Take the 2-minute tour ×
Mathematics Stack Exchange is a question and answer site for people studying math at any level and professionals in related fields. It's 100% free, no registration required.

I'm watching this video lecture http://ocw.mit.edu/courses/mathematics/18-02-multivariable-calculus-fall-2007/video-lectures/lecture-11-chain-rule/ and I'm stuck at around 3:40, I can't seem to figure out what he is doing.

He is showing how to derive $f(x)=\sin^{-1}(x)$.

At some point he goes from the expression $\frac{dy}{dx}=\frac{1}{\cos(y)}$ to $\frac{dy}{dx}= \frac{1}{\sqrt{1-x^2}}$.

Ok, I know that's the result, that's how I always did it, but I never actually derived it myself.

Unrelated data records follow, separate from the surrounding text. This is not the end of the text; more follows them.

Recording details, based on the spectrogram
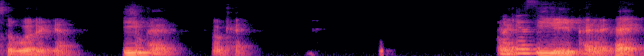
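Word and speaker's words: ipe: How do you pronounce the wood again? Epay.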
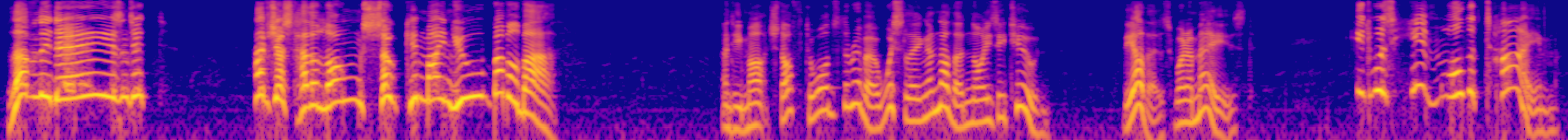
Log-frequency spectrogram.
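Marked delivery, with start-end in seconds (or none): 0.1-5.6 high, booming, cheerfully oblivious. A narrator's reading. Wally chats to the gathered crowd, booming. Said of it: "Wally boomed". 13.6-15.6 high, slow amazed gasp. A narrator's reading. Lucy Lemon realises who made the noise, gasping. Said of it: "gasped Lucy Lemon".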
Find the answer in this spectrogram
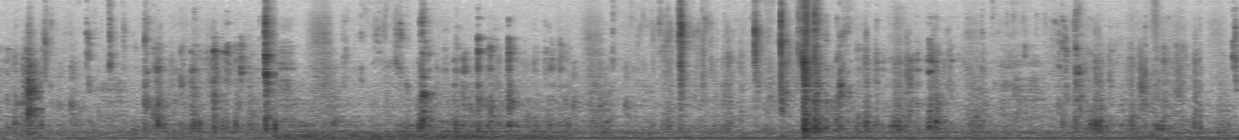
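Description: Close-up mouth sounds of a person chewing shellfish meat dipped in creamy alfredo sauce: wet smacks and clicks at irregular intervals, over a faint steady low hum.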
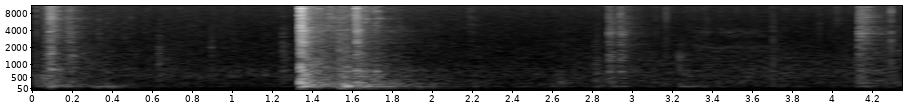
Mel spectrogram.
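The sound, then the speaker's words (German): A heavy stone is set down in its place with one solid thud, followed by two fainter knocks a little later, otherwise quiet. “Dann müssen wir ein paar Schritte machen, der Platz von dem Stein, der gehört hierher.”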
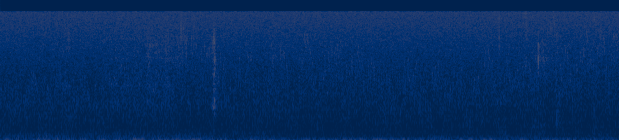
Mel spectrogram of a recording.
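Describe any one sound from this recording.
A card slides softly across a cloth-covered table.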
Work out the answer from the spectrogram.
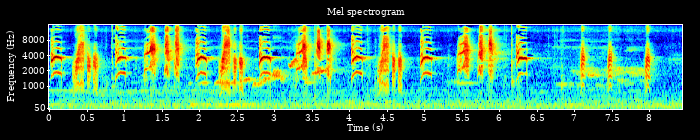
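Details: A young long-tailed shrike gives loud, harsh, clipped notes in an irregular stuttering rhythm, sometimes paired, then falls quiet apart from a few soft lower notes at the end.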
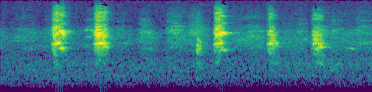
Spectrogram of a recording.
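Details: Wild Quaker (monk) parakeet colony high in trees, regrouping after hurricane Irma: short grating squawks repeated about every half second in an uneven series of six notes.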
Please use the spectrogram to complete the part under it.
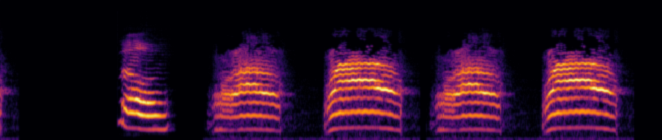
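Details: Domestic cat repeating loud, long, drawn-out meows, a short higher mew followed by four sustained wailing calls in close succession, with a constant low hum underneath.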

So yeah, I'd like to know what he did in those last two steps, to get from the first expression to the second.

I know it may (will) be something completely stupid and I'll say 'oh... facepalm', but for some reason I can't figure out how he did it. I'm guessing the next logical step is to replace $y=\sin^{-1}(x)$, but then? I've never been in good terms with trigonometric functions and identities really, so I'd appreciate some enlightening.

Thank you.

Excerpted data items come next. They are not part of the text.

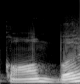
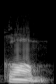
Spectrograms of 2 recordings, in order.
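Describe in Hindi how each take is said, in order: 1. अंत में b ध्वनि सुनाई देती है। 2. शब्द m ध्वनि पर खत्म होता है। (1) "इसको कॉम ब नहीं बोलेंगे"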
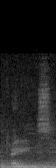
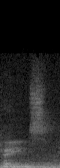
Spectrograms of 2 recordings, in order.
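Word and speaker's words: Keynes: man's name John Mayor it looks like it's pronounced ke but it's actually pronounced KES John mayard KES and his economic policies have been followed by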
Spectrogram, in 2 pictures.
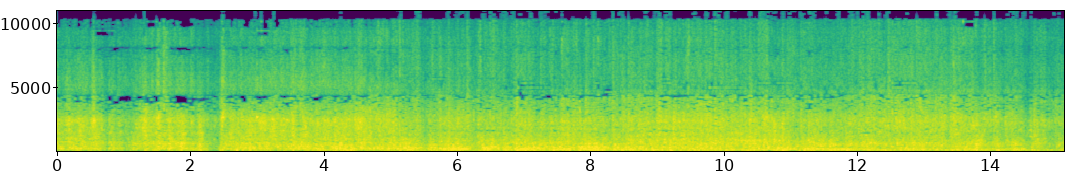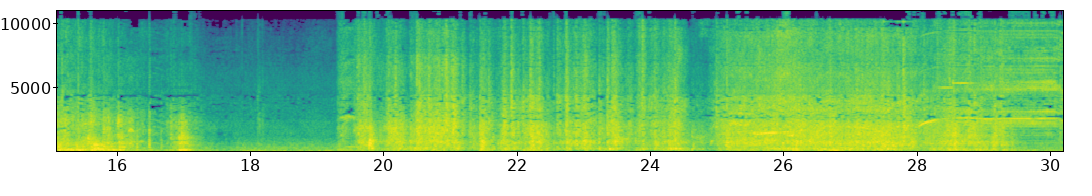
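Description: Wrecked front-loading washing machine clattering and rattling continuously, its torn-loose drum and broken parts still going against the concrete after a spin cycle with a large stone inside burst the cabinet apart. The racket drops away briefly about two-thirds of the way through, then starts again.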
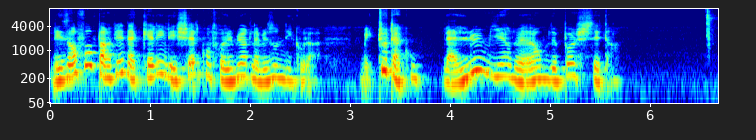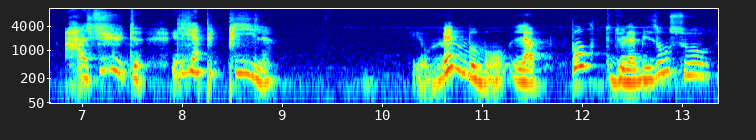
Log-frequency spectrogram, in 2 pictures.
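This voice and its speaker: A woman narrating a children's audiobook in a lively, expressive storybook style. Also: mid-range voice, a little fast, husky. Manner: lively, expressive read-aloud.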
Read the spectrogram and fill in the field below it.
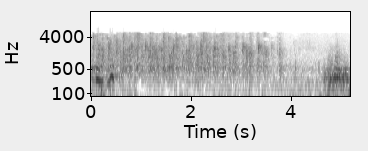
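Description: Steady clapping from a group of people, a dense patter of many hands lasting about five seconds, fairly loud, swelling slightly again at the end.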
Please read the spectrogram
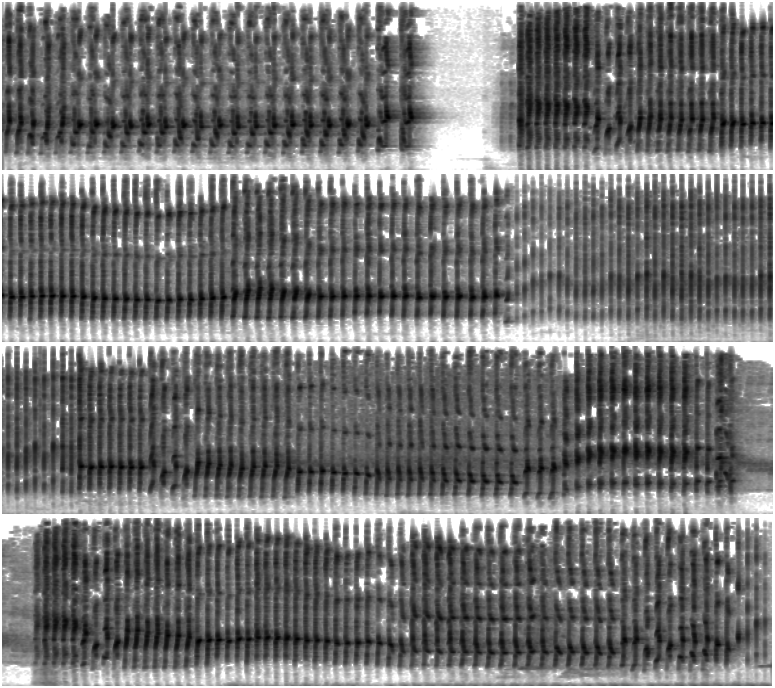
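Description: A lovebird giving its long 'ngekek' chatter: fast runs of sharp, high-pitched chirps repeated without letup, breaking off briefly about four seconds in and again about twenty-three seconds in, with a softer stretch in between.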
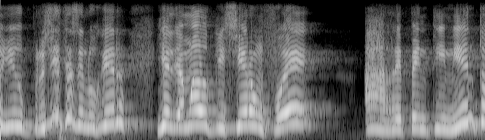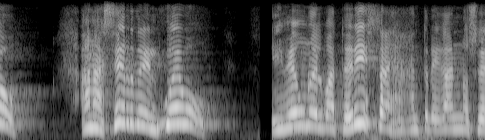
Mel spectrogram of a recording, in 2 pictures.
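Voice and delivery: high, loud, fervent preaching; preaching at full force. Acted. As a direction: preach it out to the whole congregation.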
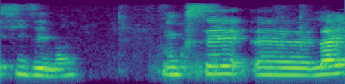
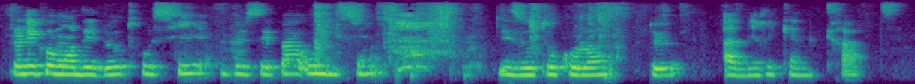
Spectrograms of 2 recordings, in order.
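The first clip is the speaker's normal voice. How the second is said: ordinary talk, nothing marked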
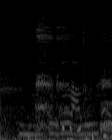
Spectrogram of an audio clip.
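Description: A person's long, drawn-out cry, held at one pitch for over a second, with a wavering higher squeal in the middle.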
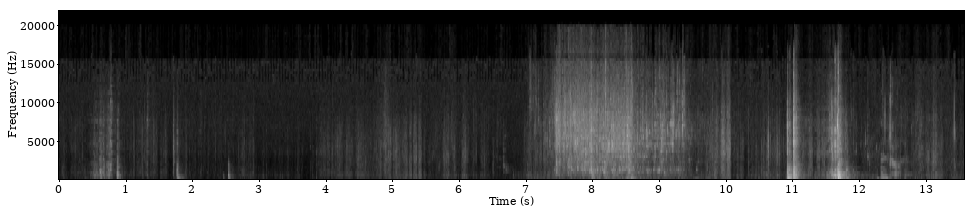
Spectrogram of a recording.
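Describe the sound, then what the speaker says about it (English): Hot water is drained from a cooking pot into a kitchen sink. The clip opens with a few quiet knocks, then a loud rushing pour of water that lasts several seconds, followed by sharp clunks and splashes. "drain this water"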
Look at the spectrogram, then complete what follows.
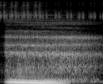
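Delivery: long falling sigh of relief; relieved sigh. Acted. Vampire spared by the farmer, relieved sigh. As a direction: let the tension out in a breath. Farmer has lowered the weapon.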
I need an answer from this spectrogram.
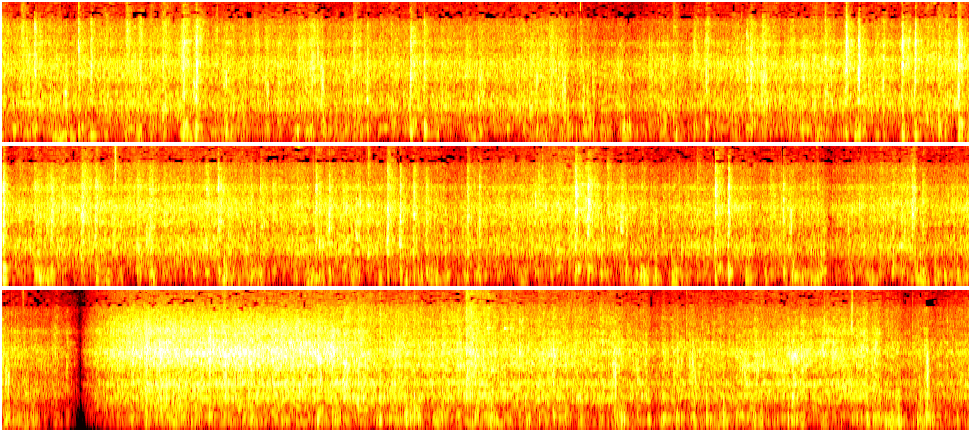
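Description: Passenger express train running at speed, heard from an open coach window: a steady rumble with quick clicks and clatter of the wheels on the rails, mixed with wind on the microphone. The sound cuts out for an instant about fifteen seconds in, then carries on with more hiss.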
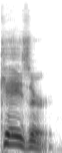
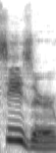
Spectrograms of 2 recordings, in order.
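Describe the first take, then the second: First: It is said with the classical Latin pronunciation. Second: It is said with the English pronunciation. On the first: The speaker calls it right. "the correct pronunciation in the Latin" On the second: The speaker calls it wrong. "not Caesar, which is an Anglo corruption"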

share|improve this question
add comment

2 Answers 2

Remember that (in a suitable interval) $\cos y = \sqrt{1-\sin^2 y}$, and that here $y = \arcsin x$, so $x = \sin y$ and $\cos y = \sqrt{1-x^2}$. $\frac{dy}{dx} = \frac1{\cos y}$ comes from the "formula" $\frac1{\frac{dx}{dy}} = \frac{dy}{dx}$.

share|improve this answer
add comment

Another way to deal with this, which is useful for obtaining all of the derivatives of the inverse trig functions, is to keep in mind that $\ y \ = \ \sin^{-1} x \ \Rightarrow \sin y \ = \ x \ = \frac{x}{1} \ $. You can now construct a right triangle with one of the angles being $y$ : the leg opposite $y$ has length $x$, and the hypotenuse, a length of $1$ . The leg adjacent to $y$ must then have length $\sqrt{1 - x^2}$ . Hence,

$$\cos y \ = \ \frac{\sqrt{1 - x^2}}{1} \ \Rightarrow \frac{d}{dx}\sin^{-1} x \ = \ \frac{1}{\sqrt{1 - x^2}} .$$

share|improve this answer
add comment

Your Answer

 
discard

By posting your answer, you agree to the privacy policy and terms of service.

Not the answer you're looking for? Browse other questions tagged or ask your own question.